C3

C2

C4

• 3. Algorithm : chalk and board

p

dx

T(x1,C2,C3,C4)

x - x1F=

p1

p2

p3

x1

C3

C2

C4

p

dx

T(0,C2-x1,C3-x1,C4-x1)

x F =

Translate x1 at origin :

• 3. Algorithm : chalk and board

nD version (n: dimension; q: degree of the polynomial)

p

dx

T(0,C2-x1,C3-x1,C4-x1)

x F =

p

• 3. Algorithm : chalk and board

nD version (n: dimension; q: degree of the polynomial)

p

dx

T(0,C2-x1,C3-x1,C4-x1)

x F =

H(x,x) = xp H(x1,,xp) = x1**xp

U1 = C2-x1;

U2 = C3-x1;

U3 = C4-x1U1

U2

U3p

• 3. Algorithm : chalk and board

nD version (n: dimension; q: degree of the polynomial)

p

dx

T(0,C2-x1,C3-x1,C4-x1)

x F =

H(x,x) = xp H(x1,,xp) = x1**xp

U1 = C2-x1;

U2 = C3-x1;

U3 = C4-x1U1

U2

U3p

F = 10 p!

Vol(T) (Ui1* Ui2* Ui3 ...* Uip) i1, i2, ... ip in (1,2,3)

This solves problem #1

• 3. Algorithm : chalk and board

nD version (n: dimension; q: degree of the polynomial)

p

dx

T(0,C2-x1,C3-x1,C4-x1)

x F =

H(x,x) = xp H(x1,,xp) = x1**xp

U1 = C2-x1;

U2 = C3-x1;

U3 = C4-x1U1

U2

U3p

F = 10 p!

Vol(T) (Ui1* Ui2* Ui3 ...* Uip) i1, i2, ... ip in (1,2,3)

This solves problem #1

Problem #2

[Minka] Matrix computation

• 3. Algorithm : chalk and boardProblem #2 : circumcenters and their derivatives

[Minka] Matrix computation

C

x1x2

x3

x0

• 3. Algorithm : chalk and boardProblem #2 : circumcenters and their derivatives

[Minka] Matrix computation

C

x1x2

x3

x0

C = intersection of 3 bisector planes

• 3. Algorithm : chalk and boardProblem #2 : circumcenters and their derivatives

[Minka] Matrix computation

C

x1x2

x3

x0

C = intersection of 3 bisector planes

• 3. Algorithm : chalk and boardProblem #2 : circumcenters and their derivatives

[Minka] Matrix computation

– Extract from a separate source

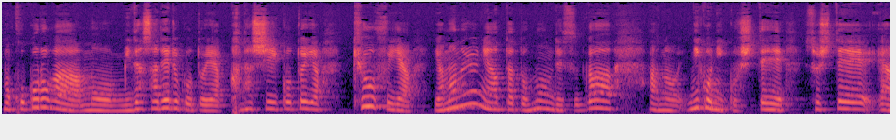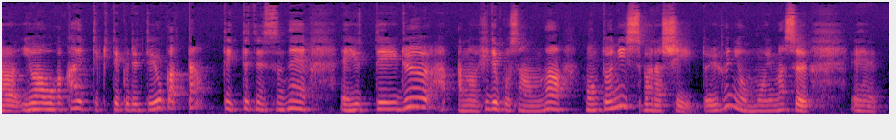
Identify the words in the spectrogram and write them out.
もう心がもう乱されることや悲しいことや恐怖や山のようにあったと思うんですがあのニコニコしてそして岩尾が帰ってきてくれてよかったって言ってですね、言っているあの秀子さんは本当に素晴らしいというふうに思います。えー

• 3. Algorithm : chalk and boardProblem #2 : circumcenters and their derivatives

[Minka] Matrix computation

• 3. Algorithm : chal